“The Firm also failed to assess whether the methodology was applied consistently from year to year and whether the incorporation of the award allocation into the [goodwill impairment] analysis was appropriate.”
In another deficiency cited in the 2007 report, PwC
“…failed to test certain of management’s key assumptions supporting an assertion that payments following the modification of contingent consideration after a significant acquisition represented additional purchase price rather than employment compensation to the sellers or other current-period expense. They also failed to identify and address that the modification rendered the issuer’s disclosure of the agreement inaccurate.”
In the report for 2008, all of the deficiencies cited were as a result of inadequate evidence to support opinions related to goodwill impairment.
“…In some cases, the deficiencies identified were of such significance that it appeared to the inspection team that the Firm, at the time it issued its audit report, had not obtained sufficient competent evidential matter to support its opinion on the issuer’s financial statements. The deficiencies that reached this degree of significance are described below, on an audit-by-audit basis, with the exception of similar deficiencies that were observed in multiple audits and are therefore grouped together…In four audits, due to deficiencies in its testing of goodwill for possible impairment, the Firm failed to obtain sufficient competent evidential matter to support its audit opinion.”

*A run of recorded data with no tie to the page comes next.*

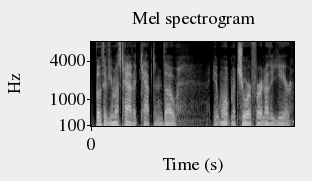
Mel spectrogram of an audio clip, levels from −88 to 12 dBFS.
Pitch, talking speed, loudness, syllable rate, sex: 95 Hz, 205 wpm, -17 LUFS, 5.9 syllables/s, male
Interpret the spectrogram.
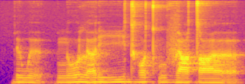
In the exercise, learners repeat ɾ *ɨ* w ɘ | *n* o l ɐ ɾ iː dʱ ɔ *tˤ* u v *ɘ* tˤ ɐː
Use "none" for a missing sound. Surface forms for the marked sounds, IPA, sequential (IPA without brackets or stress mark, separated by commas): ɨ, n, tʼ, ɛ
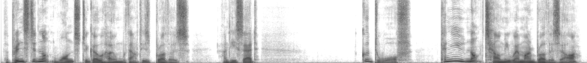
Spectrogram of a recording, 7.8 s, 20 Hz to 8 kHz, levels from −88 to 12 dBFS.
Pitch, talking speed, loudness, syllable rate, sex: 130 Hz, 190 wpm, -18 LUFS, 5.5 syllables/s, male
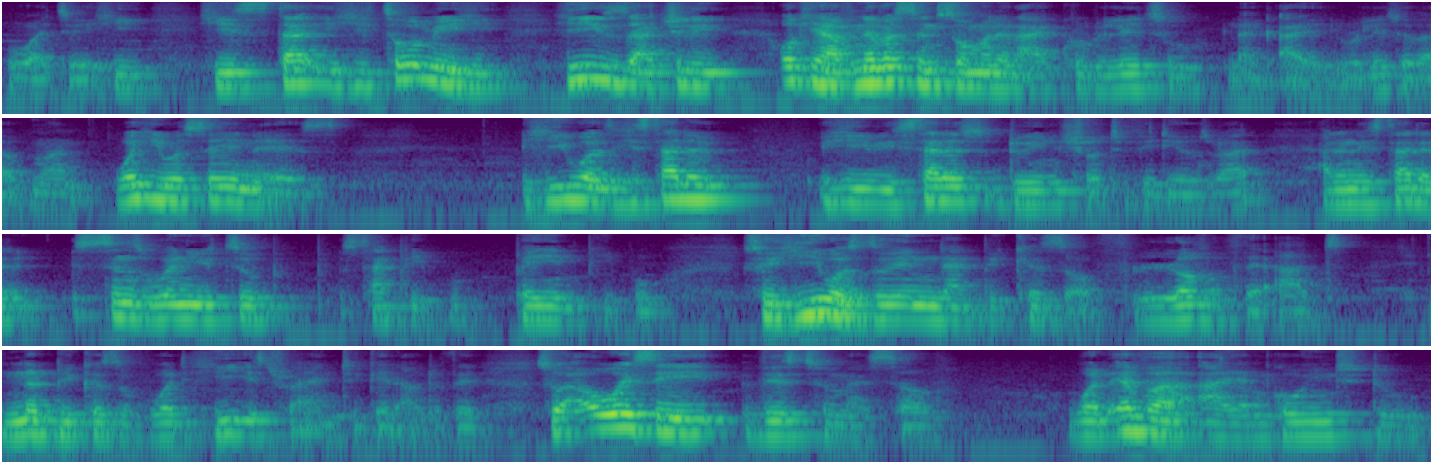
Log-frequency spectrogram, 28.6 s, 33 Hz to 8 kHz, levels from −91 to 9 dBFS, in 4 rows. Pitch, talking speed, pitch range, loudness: 125 Hz, 185 wpm, 115-140 Hz, -24 LUFS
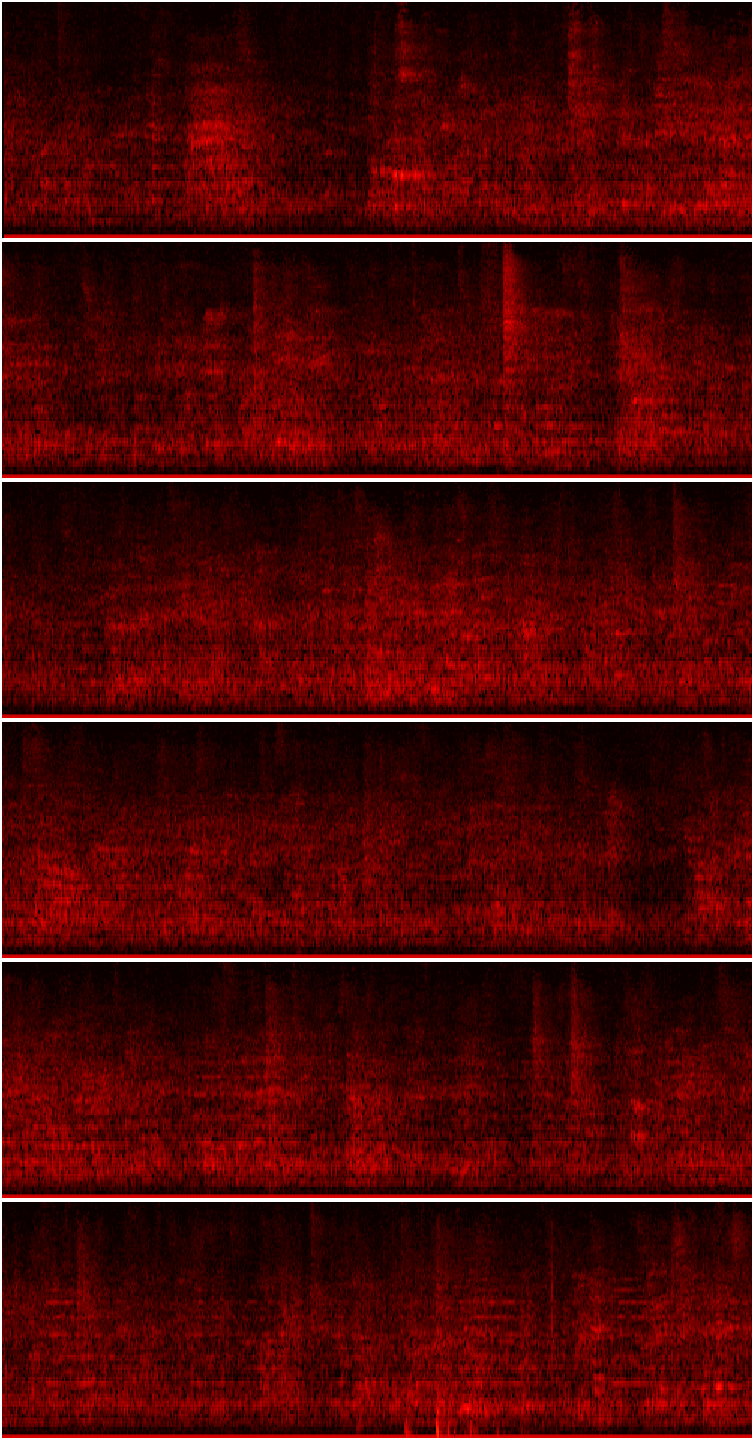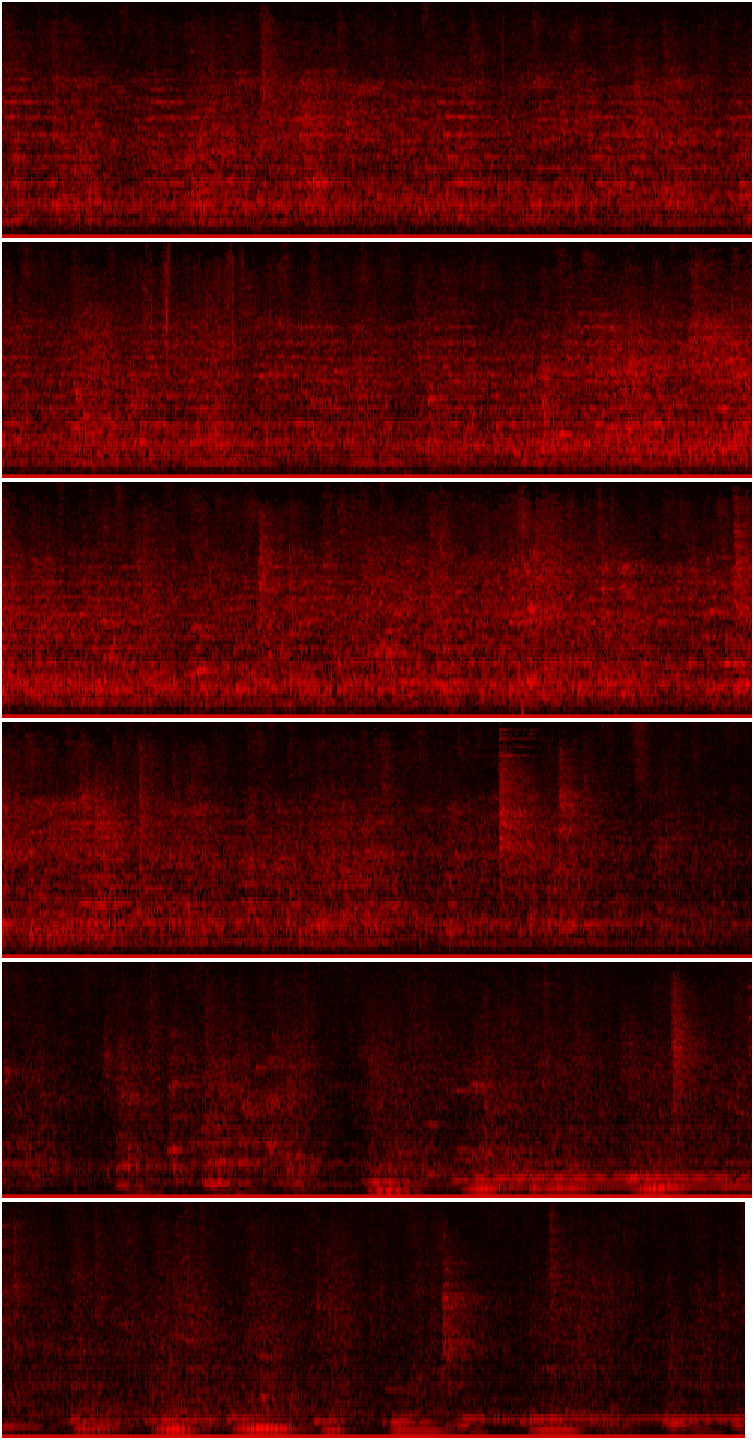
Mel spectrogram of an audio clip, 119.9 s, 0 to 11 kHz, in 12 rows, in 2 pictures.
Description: Culte du 22 décembre 2024
Orgue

Will PwC ever be held accountable by the PCAOB or the SEC for its advice, potentially violating the Sarbanes-Oxley independence requirements, or its negligence in not following up on the red flags that were presented by the questions and discussions early on related to so many acquisitions in such a short time?
Huron Consulting is now a very different firm.
Jonathan Weil at Bloomberg sums it up:
The [SEC] deal caps a remarkable act of corporate self-immolation. One of Huron’s main businesses had been providing forensic-accounting advice to other companies, including those under SEC investigation for accounting fraud. The company sold part of its disputes-and-investigations practice in 2010 and shuttered the rest.